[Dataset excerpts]
--

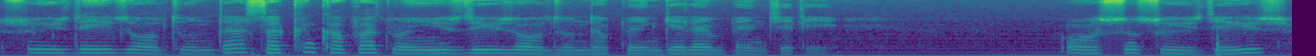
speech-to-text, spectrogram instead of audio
Su %100 olduğunda sakın kapatmayın. %100 olduğunda ben gelen pencereyi. Olsun su %100.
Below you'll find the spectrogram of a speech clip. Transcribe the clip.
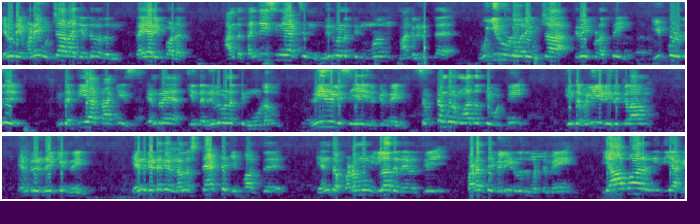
என்னுடைய மனைவி உஷா ராஜேந்திரன் அதன் தயாரிப்பாளர். அந்த தஞ்சை சினியாட்ஸின் நிறுவனத்தின் மூலம் நாங்கள் எடுத்த உயிர் உள்ளவரை உஷா திரைப்படத்தை இப்பொழுது இந்த டிஆர் டாக்கீஸ் என்ற இந்த நிறுவனத்தின் மூலம் ரீரிலீஸ் செய்ய இருக்கின்றேன். செப்டம்பர் மாதத்தை ஒட்டி இந்த வெளியீடு இருக்கலாம் என்று நினைக்கின்றேன். என்கிட்ட நல்ல ஸ்ட்ராட்டஜி பார்த்து எந்த படமும் இல்லாத நேரத்தில் படத்தை வெளியிடுவது மட்டுமே வியாபார ரீதியாக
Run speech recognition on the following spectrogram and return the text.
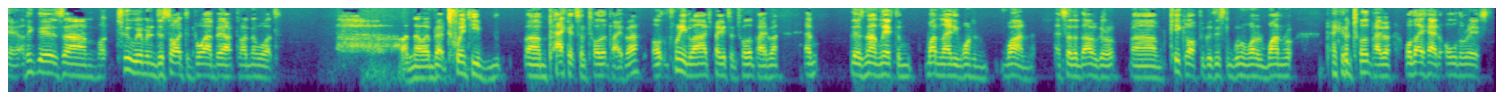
Yeah, I think there's um, what, two women decide to buy about I don't know what I don't know about twenty um, packets of toilet paper, or twenty large packets of toilet paper, and there's none left. And one lady wanted one, and so that they were going to um, kick off because this woman wanted one packet of toilet paper, while they had all the rest.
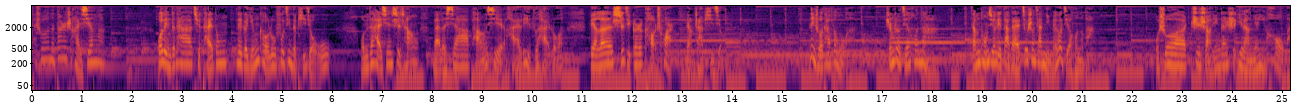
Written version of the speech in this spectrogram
他说那当然是海鲜了。我领着他去台东那个营口路附近的啤酒屋。我们在海鲜市场买了虾、螃蟹、海蛎子、海螺，点了十几根烤串儿，两扎啤酒。那时候他问我，什么时候结婚呢？咱们同学里大概就剩下你没有结婚了吧？我说至少应该是一两年以后吧。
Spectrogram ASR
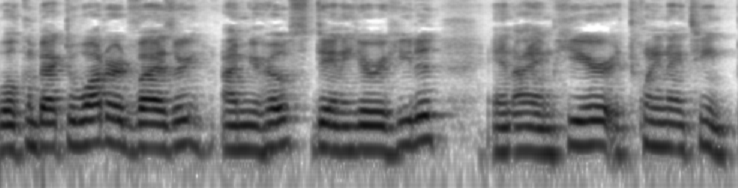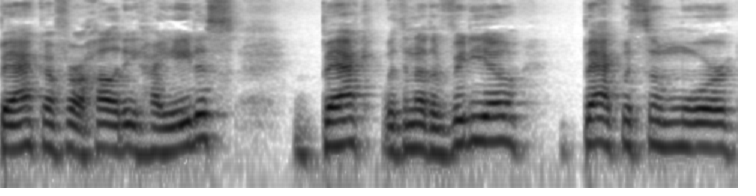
Welcome back to Water Advisory. I'm your host, Danny Hirohita, and I am here in 2019 back off our holiday hiatus, back with another video, back with some more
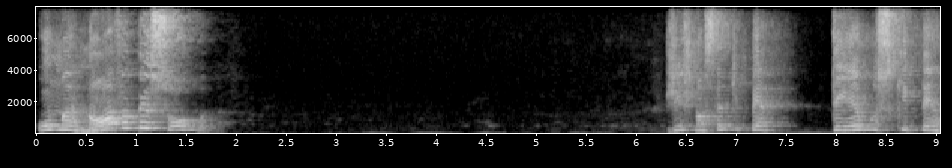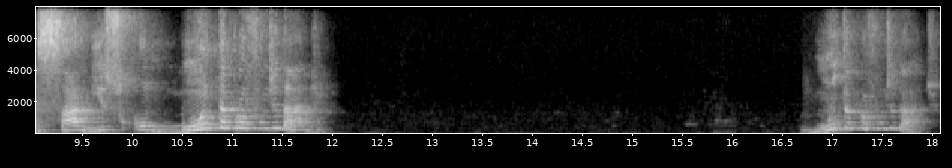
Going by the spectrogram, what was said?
Uma nova pessoa. Gente, nós temos que pensar temos que pensar nisso com muita profundidade. Muita profundidade.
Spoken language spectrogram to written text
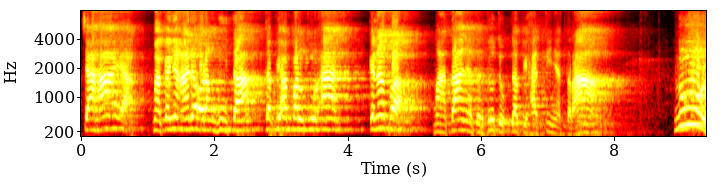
cahaya. Makanya ada orang buta tapi hafal Quran. Kenapa? Matanya tertutup tapi hatinya terang. Nur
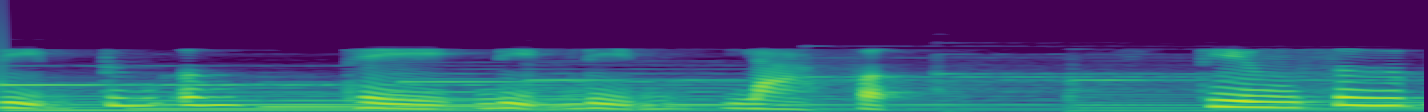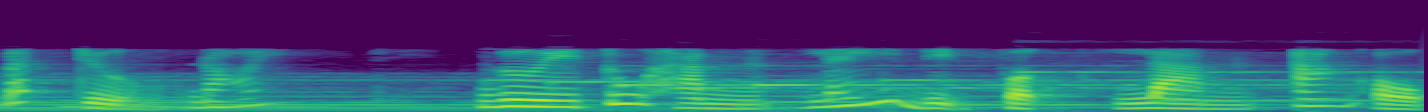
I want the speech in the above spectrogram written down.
niệm tương ưng thì niệm niệm là phật thiền sư bách trượng nói, người tu hành lấy niệm phật làm an ổn.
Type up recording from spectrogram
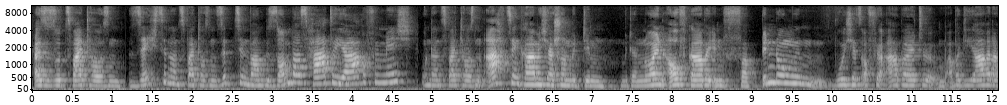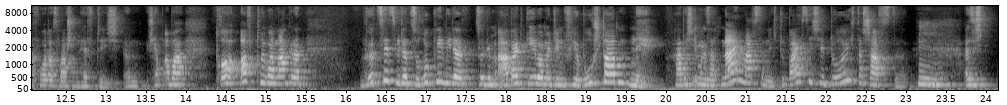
Also so 2016 und 2017 waren besonders harte Jahre für mich. Und dann 2018 kam ich ja schon mit, dem, mit der neuen Aufgabe in Verbindung, wo ich jetzt auch für arbeite. Aber die Jahre davor, das war schon heftig. Und ich habe aber oft drüber nachgedacht, wird es jetzt wieder zurückgehen, wieder zu dem Arbeitgeber mit den vier Buchstaben? Nee. Habe ich immer gesagt, nein, machst du nicht. Du beißt dich hier durch, das schaffst du. Also ich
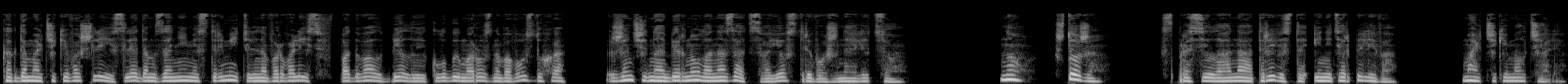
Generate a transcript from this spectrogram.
Когда мальчики вошли и следом за ними стремительно ворвались в подвал белые клубы морозного воздуха, женщина обернула назад свое встревоженное лицо. «Ну, что же?» — спросила она отрывисто и нетерпеливо. Мальчики молчали.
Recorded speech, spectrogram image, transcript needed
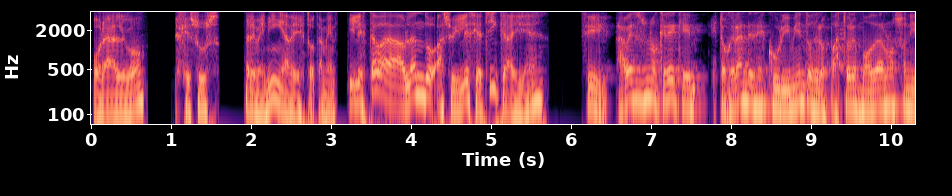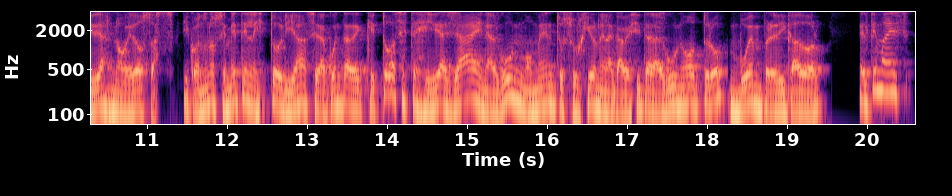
por algo, Jesús prevenía de esto también. Y le estaba hablando a su iglesia chica ahí, ¿eh? Sí, a veces uno cree que estos grandes descubrimientos de los pastores modernos son ideas novedosas. Y cuando uno se mete en la historia, se da cuenta de que todas estas ideas ya en algún momento surgieron en la cabecita de algún otro buen predicador. El tema es,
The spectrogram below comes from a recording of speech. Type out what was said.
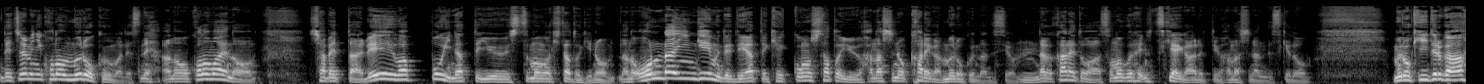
で、ちなみにこのムロくんはですね、あの、この前の喋った令和っぽいなっていう質問が来た時の、あの、オンラインゲームで出会って結婚したという話の彼がムロくんなんですよ。うん、だから彼とはそのぐらいの付き合いがあるっていう話なんですけど、ムロ聞いてるか？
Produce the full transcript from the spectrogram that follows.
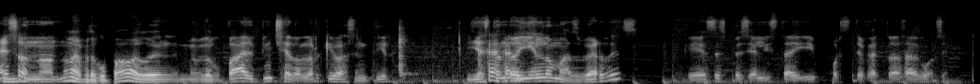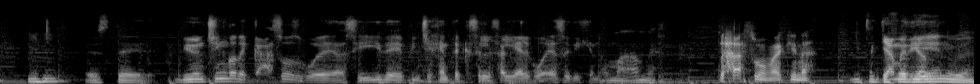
Eso no, no me preocupaba, güey. Me preocupaba el pinche dolor que iba a sentir. Y ya estando ahí en lo más verdes, que es especialista ahí por si te fracturas algo así. Este, vi un chingo de casos, güey, así de pinche gente que se le salía el hueso y dije, no mames. Ah, su máquina. Ya me dio- bien, güey.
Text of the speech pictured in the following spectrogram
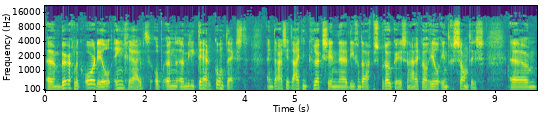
een burgerlijk oordeel ingrijpt op een militaire context. En daar zit eigenlijk een crux in die vandaag besproken is en eigenlijk wel heel interessant is. Um,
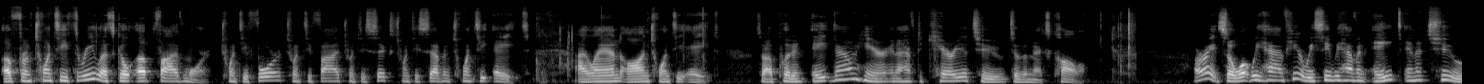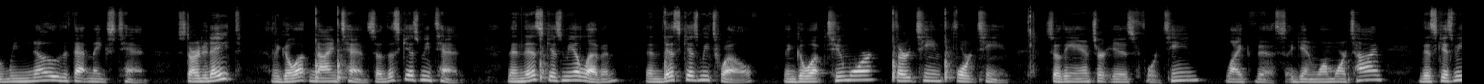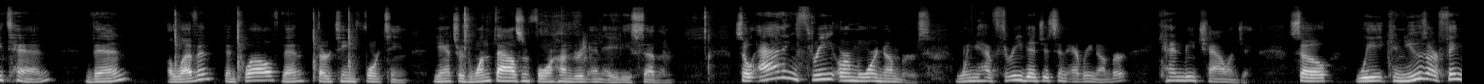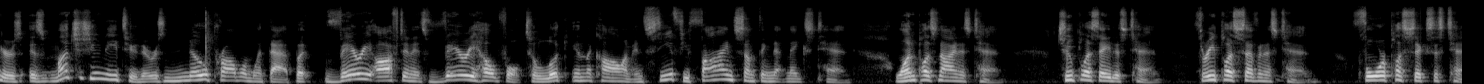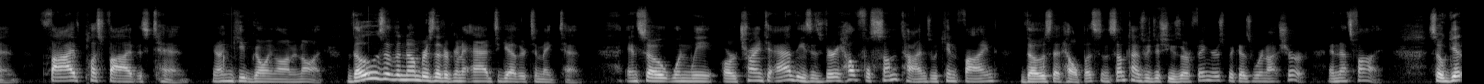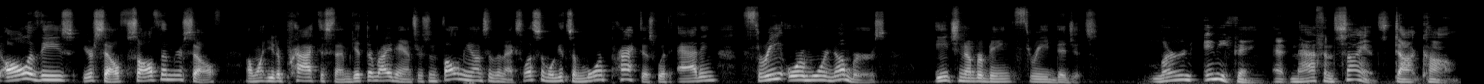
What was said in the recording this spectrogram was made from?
Up from 23, let's go up five more. 24, 25, 26, 27, 28. I land on 28. So I put an 8 down here, and I have to carry a 2 to the next column. All right, so what we have here, we see we have an 8 and a 2, and we know that that makes 10. Start at 8, and we go up 9, 10. So this gives me 10. Then this gives me 11. Then this gives me 12. Then go up 2 more, 13, 14. So the answer is 14, like this. Again, one more time. This gives me 10 then 11, then 12, then 13, 14. The answer is 1,487. So adding three or more numbers, when you have three digits in every number, can be challenging. So we can use our fingers as much as you need to. There is no problem with that. But very often it's very helpful to look in the column and see if you find something that makes 10. 1 plus 9 is 10. 2 plus 8 is 10. 3 plus 7 is 10. 4 plus 6 is 10. 5 plus 5 is 10. I can keep going on and on. Those are the numbers that are going to add together to make 10. And so when we are trying to add these, it's very helpful. Sometimes we can find those that help us, and sometimes we just use our fingers because we're not sure, and that's fine. So get all of these yourself, solve them yourself. I want you to practice them, get the right answers, and follow me on to the next lesson. We'll get some more practice with adding three or more numbers, each number being three digits. Learn anything at mathandscience.com.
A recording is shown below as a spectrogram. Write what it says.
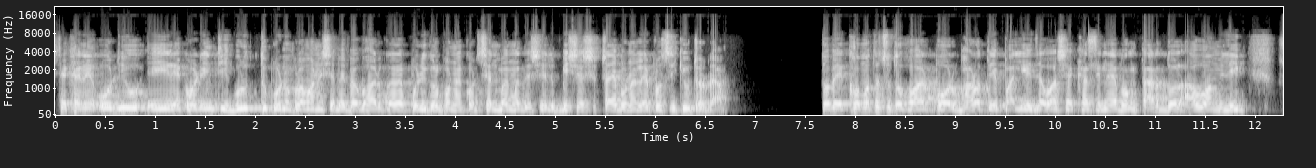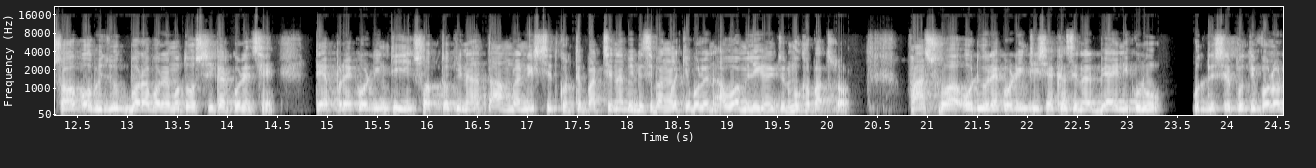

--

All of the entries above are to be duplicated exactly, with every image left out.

**Solution for this exercise:**
speech-to-text, spectrogram instead of audio
Su %100 olduğunda sakın kapatmayın. %100 olduğunda ben gelen pencereyi. Olsun su %100.
Below you'll find the spectrogram of a speech clip. Transcribe the clip.
என்னுடைய மனைவி உஷா ராஜேந்திரன் அதன் தயாரிப்பாளர். அந்த தஞ்சை சினியாட்ஸின் நிறுவனத்தின் மூலம் நாங்கள் எடுத்த உயிர் உள்ளவரை உஷா திரைப்படத்தை இப்பொழுது இந்த டிஆர் டாக்கீஸ் என்ற இந்த நிறுவனத்தின் மூலம் ரீரிலீஸ் செய்ய இருக்கின்றேன். செப்டம்பர் மாதத்தை ஒட்டி இந்த வெளியீடு இருக்கலாம் என்று நினைக்கின்றேன். என்கிட்ட நல்ல ஸ்ட்ராட்டஜி பார்த்து எந்த படமும் இல்லாத நேரத்தில் படத்தை வெளியிடுவது மட்டுமே வியாபார ரீதியாக
Run speech recognition on the following spectrogram and return the text.
Yeah, I think there's um, what, two women decide to buy about I don't know what I don't know about twenty um, packets of toilet paper, or twenty large packets of toilet paper, and there's none left. And one lady wanted one, and so that they were going to um, kick off because this woman wanted one packet of toilet paper, while they had all the rest.
Written version of the speech in this spectrogram
他说那当然是海鲜了。我领着他去台东那个营口路附近的啤酒屋。我们在海鲜市场买了虾、螃蟹、海蛎子、海螺，点了十几根烤串儿，两扎啤酒。那时候他问我，什么时候结婚呢？咱们同学里大概就剩下你没有结婚了吧？我说至少应该是一两年以后吧。
Spectrogram ASR
Welcome back to Water Advisory. I'm your host, Danny Hirohita, and I am here in 2019 back off our holiday hiatus, back with another video, back with some more
Going by the spectrogram, what was said?
Uma nova pessoa. Gente, nós temos que pensar temos que pensar nisso com muita profundidade. Muita profundidade.
Spoken language spectrogram to written text
cahaya. Makanya ada orang buta tapi hafal Quran. Kenapa? Matanya tertutup tapi hatinya terang. Nur
I want the speech in the above spectrogram written down.
niệm tương ưng thì niệm niệm là phật thiền sư bách trượng nói, người tu hành lấy niệm phật làm an ổn.
Type up recording from spectrogram
Also so 2016 und 2017 waren besonders harte Jahre für mich. Und dann 2018 kam ich ja schon mit, dem, mit der neuen Aufgabe in Verbindung, wo ich jetzt auch für arbeite. Aber die Jahre davor, das war schon heftig. Und ich habe aber oft drüber nachgedacht, wird es jetzt wieder zurückgehen, wieder zu dem Arbeitgeber mit den vier Buchstaben? Nee. Habe ich immer gesagt, nein, machst du nicht. Du beißt dich hier durch, das schaffst du. Also ich
Generate a transcript from this spectrogram.
Когда мальчики вошли и следом за ними стремительно ворвались в подвал белые клубы морозного воздуха, женщина обернула назад свое встревоженное лицо. «Ну, что же?» — спросила она отрывисто и нетерпеливо. Мальчики молчали.
Recorded speech, spectrogram image, transcript needed
por algo, Jesús prevenía de esto también. Y le estaba hablando a su iglesia chica ahí, ¿eh? Sí, a veces uno cree que estos grandes descubrimientos de los pastores modernos son ideas novedosas. Y cuando uno se mete en la historia, se da cuenta de que todas estas ideas ya en algún momento surgieron en la cabecita de algún otro buen predicador. El tema es,
The spectrogram below comes from a recording of speech. Type out what was said.
で、ちなみにこのムロくんはですね、あの、この前の喋った令和っぽいなっていう質問が来た時の、あの、オンラインゲームで出会って結婚したという話の彼がムロくんなんですよ。うん、だから彼とはそのぐらいの付き合いがあるっていう話なんですけど、ムロ聞いてるか？
Produce the full transcript from the spectrogram that follows.
Eso no, no me preocupaba, güey. Me preocupaba el pinche dolor que iba a sentir. Y ya estando ahí en lo más verdes, que es especialista ahí por si te fracturas algo así. Este, vi un chingo de casos, güey, así de pinche gente que se le salía el hueso y dije, no mames. Ah, su máquina. Ya me dio- bien, güey.
Text of the speech pictured in the following spectrogram
een burgerlijk oordeel ingrijpt op een militaire context. En daar zit eigenlijk een crux in die vandaag besproken is en eigenlijk wel heel interessant is. Um,
What was said in the recording this spectrogram was made from?
Up from 23, let's go up five more. 24, 25, 26, 27, 28. I land on 28. So I put an 8 down here, and I have to carry a 2 to the next column. All right, so what we have here, we see we have an 8 and a 2, and we know that that makes 10. Start at 8, and we go up 9, 10. So this gives me 10. Then this gives me 11. Then this gives me 12. Then go up 2 more, 13, 14. So the answer is 14, like this. Again, one more time. This gives me 10 then 11, then 12, then 13, 14. The answer is 1,487. So adding three or more numbers, when you have three digits in every number, can be challenging. So we can use our fingers as much as you need to. There is no problem with that. But very often it's very helpful to look in the column and see if you find something that makes 10. 1 plus 9 is 10. 2 plus 8 is 10. 3 plus 7 is 10. 4 plus 6 is 10. 5 plus 5 is 10. I can keep going on and on. Those are the numbers that are going to add together to make 10. And so when we are trying to add these, it's very helpful. Sometimes we can find those that help us, and sometimes we just use our fingers because we're not sure, and that's fine. So get all of these yourself, solve them yourself. I want you to practice them, get the right answers, and follow me on to the next lesson. We'll get some more practice with adding three or more numbers, each number being three digits. Learn anything at mathandscience.com.
A recording is shown below as a spectrogram. Write what it says.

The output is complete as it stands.